Factors Affecting the Quality of Stainless Steel
The quality of stainless steel is affected by various factors, including material sourcing, the manufacturing process, the finishing process, and surface treatment.
- Material sourcing: The quality of stainless steel heavily depends on the quality of its raw materials – the purity of the metal.
- Manufacturing process: As we saw, the manufacturing process of steel has multiple steps, including melting and refining, casting, hot rolling, cold rolling, annealing, pickling, and finishing. You must carefully control all these steps to ensure the resulting stainless steel has the desired quality.
- Finishing processes: Finishing is an essential step in producing high-quality stainless steel.
You must execute the finishing processes such as cutting, polishing, and buffing carefully to avoid damaging the surface of your stainless steel.
- Surface treatment: Treatments such as powder coating, electropolishing, and chemical cleaning can improve the surface finish of the material and make it more resistant to corrosion and other forms of wear and tear.
How Does Stainless Steel Compare with Other Materials?
Here’s how this alloy performs against a few common materials:
Stainless vs. Carbon Steel
When compared to carbon steel, stainless steel is a lot more corrosion-resistant. It’s used over carbon steel in harsh environments. Stainless steel is also more ductile than carbon steel, which makes it more resistant to stress in demanding operations.
Stainless Steel vs. Aluminum
Stainless steel is more durable than aluminum. It has more tensile strength than aluminum which is why it is used in applications that require high strength and durability.
Stainless Steel vs. Plastics
Stainless steel has a higher lifespan than most plastics. And it is generally stronger and more eco-friendly than plastics. It can also withstand high temperatures and is easier to clean than most plastics.
Benefits and Drawbacks of Stainless Steel.
The advantages of stainless steel often outweigh its disadvantages. Let’s look at them side-by-side.
|Stainless steel is highly corrosion-resistant.||It is generally most costly than other materials.|
|It is durable and resistant to wear and tear.||It is relatively heavier than other alternatives, which can be a disadvantage in applications where weight is a negative factor.|
|The material has a modern and sleek appearance, making it popular in consumer goods.||It is difficult to work with due to its high hardness.|

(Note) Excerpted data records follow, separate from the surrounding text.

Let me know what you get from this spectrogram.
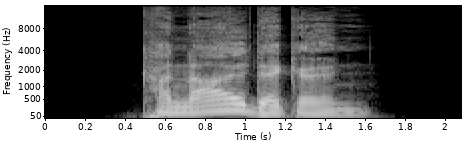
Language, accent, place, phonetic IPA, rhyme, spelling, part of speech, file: German, Germany, Berlin, [kaˈnaːlˌdɛkl̩n], -aːldɛkl̩n, Kanaldeckeln, noun, De-Kanaldeckeln.ogg
- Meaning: dative plural of Kanaldeckel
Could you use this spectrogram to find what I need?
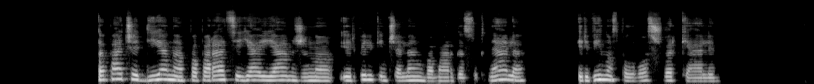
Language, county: Lithuanian, Klaipėda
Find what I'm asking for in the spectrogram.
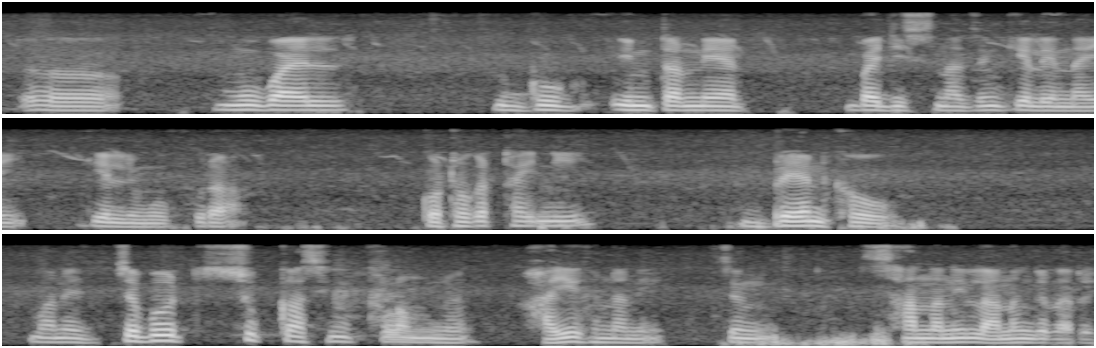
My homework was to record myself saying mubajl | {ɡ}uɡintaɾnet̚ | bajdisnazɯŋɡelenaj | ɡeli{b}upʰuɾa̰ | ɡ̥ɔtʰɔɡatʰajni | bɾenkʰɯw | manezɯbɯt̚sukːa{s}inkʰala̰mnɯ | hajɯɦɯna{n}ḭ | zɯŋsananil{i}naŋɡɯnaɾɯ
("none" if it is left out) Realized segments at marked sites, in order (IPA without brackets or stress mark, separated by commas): ɡ, m, s, n, a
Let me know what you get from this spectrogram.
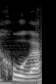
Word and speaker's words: hygge: Otra cosa de, las que, de la que les estuve hablando el año pasado fue sobre Hygge, que es este concepto danés que se escribe H-Y-G-G-E, Mucha gente lo pronuncia juga, está súper bien, denle nomás, cada uno lo pronuncia eh, como le parece mejor.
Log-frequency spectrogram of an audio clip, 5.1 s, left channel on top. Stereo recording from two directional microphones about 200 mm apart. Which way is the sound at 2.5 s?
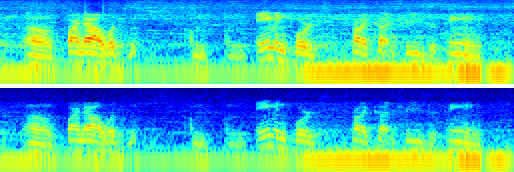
15° left (ahead or behind).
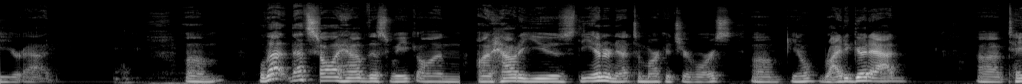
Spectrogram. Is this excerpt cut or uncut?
cut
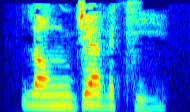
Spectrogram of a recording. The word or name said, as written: longevity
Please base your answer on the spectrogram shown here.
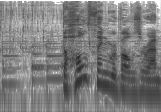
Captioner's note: milk pouring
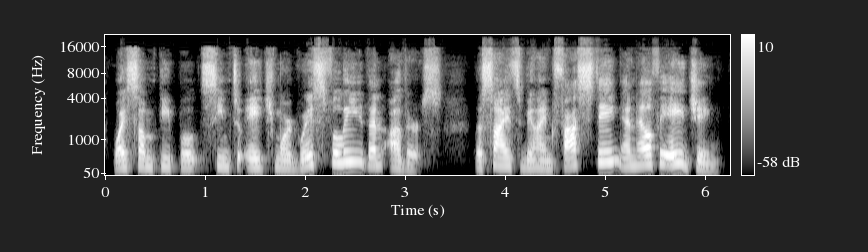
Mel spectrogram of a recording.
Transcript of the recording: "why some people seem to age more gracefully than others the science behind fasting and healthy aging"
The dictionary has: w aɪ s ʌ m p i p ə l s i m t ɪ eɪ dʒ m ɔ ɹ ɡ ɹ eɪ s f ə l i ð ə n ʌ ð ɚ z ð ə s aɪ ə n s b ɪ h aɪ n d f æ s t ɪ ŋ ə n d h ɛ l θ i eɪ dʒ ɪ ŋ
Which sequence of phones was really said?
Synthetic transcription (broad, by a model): w aɪ s ʌ m p i p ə l s i m t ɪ eɪ dʒ m ɔ ɹ ɡ ɹ eɪ s f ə l i ð ə n ʌ ð ɚ z ð ə s aɪ ə n s b ɪ h aɪ n d f æ s t ɪ ŋ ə n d h ɛ l θ i eɪ dʒ ɪ ŋ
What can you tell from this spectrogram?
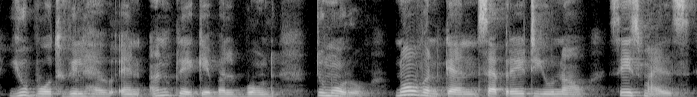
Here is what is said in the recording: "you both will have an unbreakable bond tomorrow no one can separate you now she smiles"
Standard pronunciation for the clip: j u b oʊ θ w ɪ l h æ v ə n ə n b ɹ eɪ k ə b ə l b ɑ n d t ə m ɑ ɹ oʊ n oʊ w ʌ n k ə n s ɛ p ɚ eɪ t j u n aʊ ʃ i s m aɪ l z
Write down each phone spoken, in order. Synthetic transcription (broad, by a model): j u b oʊ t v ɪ l h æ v ə n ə n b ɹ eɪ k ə b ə l b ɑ n d t ə m ɑ ɹ oʊ n oʊ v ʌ n k ə n s ɛ p ɚ eɪ t j u n aʊ s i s m aɪ l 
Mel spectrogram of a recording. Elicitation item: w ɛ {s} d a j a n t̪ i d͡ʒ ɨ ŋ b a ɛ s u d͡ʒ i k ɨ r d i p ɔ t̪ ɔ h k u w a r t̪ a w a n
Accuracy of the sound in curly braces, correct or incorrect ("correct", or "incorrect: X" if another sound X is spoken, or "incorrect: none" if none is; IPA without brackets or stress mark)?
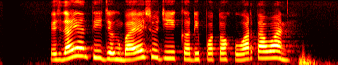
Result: correct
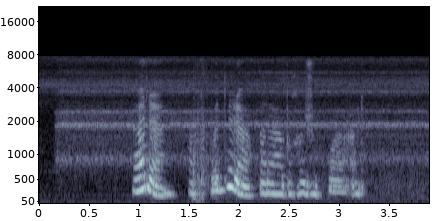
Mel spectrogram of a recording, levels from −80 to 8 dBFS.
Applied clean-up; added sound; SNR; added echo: none; Fire; 14 dB; reverberation time 0.2 s.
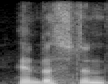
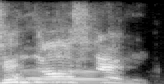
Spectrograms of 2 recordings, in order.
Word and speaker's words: Hindostan Falls: Any other thoughts on Hindostan Falls? I've tripped myself up in how to pronounce it.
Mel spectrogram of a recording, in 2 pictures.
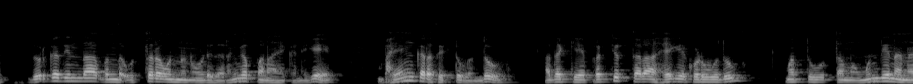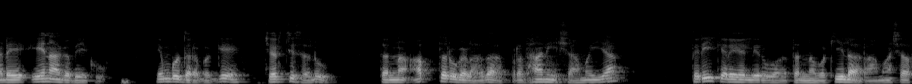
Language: Kannada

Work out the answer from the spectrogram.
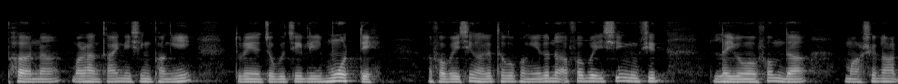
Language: Manipuri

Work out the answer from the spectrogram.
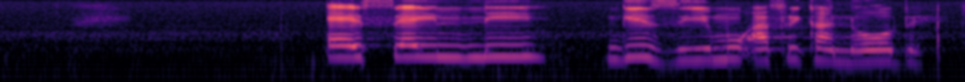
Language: Swati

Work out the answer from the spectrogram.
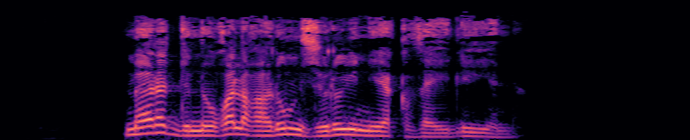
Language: Kabyle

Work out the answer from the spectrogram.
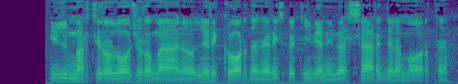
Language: Italian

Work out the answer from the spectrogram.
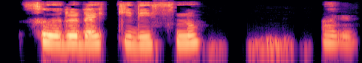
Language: Matsés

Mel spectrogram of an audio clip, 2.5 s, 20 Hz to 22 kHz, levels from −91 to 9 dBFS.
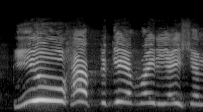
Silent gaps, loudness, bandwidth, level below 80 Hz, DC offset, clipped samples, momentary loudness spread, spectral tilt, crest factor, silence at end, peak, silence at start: none; -23 LUFS; 9.8 kHz; -84 dBFS; under 0.1%; under 0.1%; 10 LU; -0.5 dB/octave; 16 dB; 0 s; -8 dBFS; 0.2 s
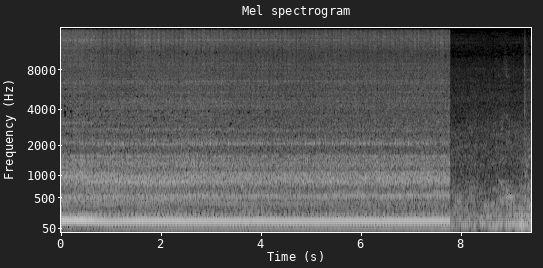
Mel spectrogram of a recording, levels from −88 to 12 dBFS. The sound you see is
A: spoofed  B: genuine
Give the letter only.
B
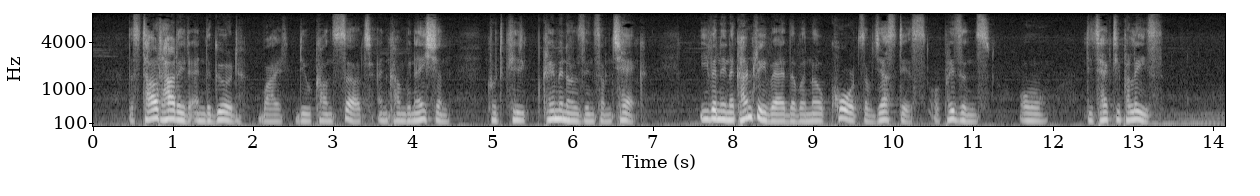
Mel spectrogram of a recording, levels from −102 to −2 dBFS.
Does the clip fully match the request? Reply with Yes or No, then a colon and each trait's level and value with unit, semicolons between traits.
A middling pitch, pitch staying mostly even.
No: medium, 145 Hz; average, 3.0 semitones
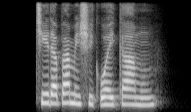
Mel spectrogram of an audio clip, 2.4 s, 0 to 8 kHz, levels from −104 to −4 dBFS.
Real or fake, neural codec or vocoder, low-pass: fake; codec, 16 kHz in and 24 kHz out, 0.9 kbps, LongCat-Audio-Codec, fine tuned four codebook decoder; 7.2 kHz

|Stainless steel is hygienic, non-porous, and easy to clean.||Despite its durability, stainless steel is highly susceptible to getting scratched over time.|
|You can indefinitely recycle and reuse it.|
Stainless steel is a versatile material used in various industries due to its unique properties. Understanding the types, manufacturing processes, and properties is essential for anyone looking to invest in stainless steel for their project.
Although this material has many advantages, you must also be aware of its limitations, like its cost.
If you have any further questions or you are looking to buy or set an inquiry about stainless steel products, then feel free to contact us to set an inquiry today.
- Can stainless steel corrode?
Yes, stainless steel can rust. Although the material is resistant to corrosion, prolonged exposure to moisture and oxygen can start damaging the surface of the substance. Exposure to abrasive chemicals such as acids and chloride ions can also cause the stainless steel to rust.